*** Opening of SUPPLIED INFORMATION ***

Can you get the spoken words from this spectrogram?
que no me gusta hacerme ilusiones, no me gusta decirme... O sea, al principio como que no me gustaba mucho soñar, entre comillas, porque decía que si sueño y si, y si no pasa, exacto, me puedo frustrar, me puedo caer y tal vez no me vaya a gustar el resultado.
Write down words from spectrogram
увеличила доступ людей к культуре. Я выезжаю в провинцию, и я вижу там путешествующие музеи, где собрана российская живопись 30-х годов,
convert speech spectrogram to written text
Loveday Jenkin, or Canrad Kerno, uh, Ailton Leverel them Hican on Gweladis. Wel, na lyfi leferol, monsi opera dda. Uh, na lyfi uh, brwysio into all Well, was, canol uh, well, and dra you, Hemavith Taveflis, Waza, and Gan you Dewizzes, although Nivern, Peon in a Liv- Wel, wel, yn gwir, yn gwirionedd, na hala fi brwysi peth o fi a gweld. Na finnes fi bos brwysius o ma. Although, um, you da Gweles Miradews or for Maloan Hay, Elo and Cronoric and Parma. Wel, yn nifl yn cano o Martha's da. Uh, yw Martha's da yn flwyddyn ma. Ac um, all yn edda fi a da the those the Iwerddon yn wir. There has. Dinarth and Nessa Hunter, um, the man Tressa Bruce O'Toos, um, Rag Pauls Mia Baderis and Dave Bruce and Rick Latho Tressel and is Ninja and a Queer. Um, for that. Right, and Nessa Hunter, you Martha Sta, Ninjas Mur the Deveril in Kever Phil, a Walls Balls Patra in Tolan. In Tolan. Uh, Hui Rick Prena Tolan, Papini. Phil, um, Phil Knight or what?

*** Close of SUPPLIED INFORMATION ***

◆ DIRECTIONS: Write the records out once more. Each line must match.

◆ SOLVED PROBLEM:
Can you get the spoken words from this spectrogram?
que no me gusta hacerme ilusiones, no me gusta decirme... O sea, al principio como que no me gustaba mucho soñar, entre comillas, porque decía que si sueño y si, y si no pasa, exacto, me puedo frustrar, me puedo caer y tal vez no me vaya a gustar el resultado.
Write down words from spectrogram
увеличила доступ людей к культуре. Я выезжаю в провинцию, и я вижу там путешествующие музеи, где собрана российская живопись 30-х годов,
convert speech spectrogram to written text
Loveday Jenkin, or Canrad Kerno, uh, Ailton Leverel them Hican on Gweladis. Wel, na lyfi leferol, monsi opera dda. Uh, na lyfi uh, brwysio into all Well, was, canol uh, well, and dra you, Hemavith Taveflis, Waza, and Gan you Dewizzes, although Nivern, Peon in a Liv- Wel, wel, yn gwir, yn gwirionedd, na hala fi brwysi peth o fi a gweld. Na finnes fi bos brwysius o ma. Although, um, you da Gweles Miradews or for Maloan Hay, Elo and Cronoric and Parma. Wel, yn nifl yn cano o Martha's da. Uh, yw Martha's da yn flwyddyn ma. Ac um, all yn edda fi a da the those the Iwerddon yn wir. There has. Dinarth and Nessa Hunter, um, the man Tressa Bruce O'Toos, um, Rag Pauls Mia Baderis and Dave Bruce and Rick Latho Tressel and is Ninja and a Queer. Um, for that. Right, and Nessa Hunter, you Martha Sta, Ninjas Mur the Deveril in Kever Phil, a Walls Balls Patra in Tolan. In Tolan. Uh, Hui Rick Prena Tolan, Papini. Phil, um, Phil Knight or what?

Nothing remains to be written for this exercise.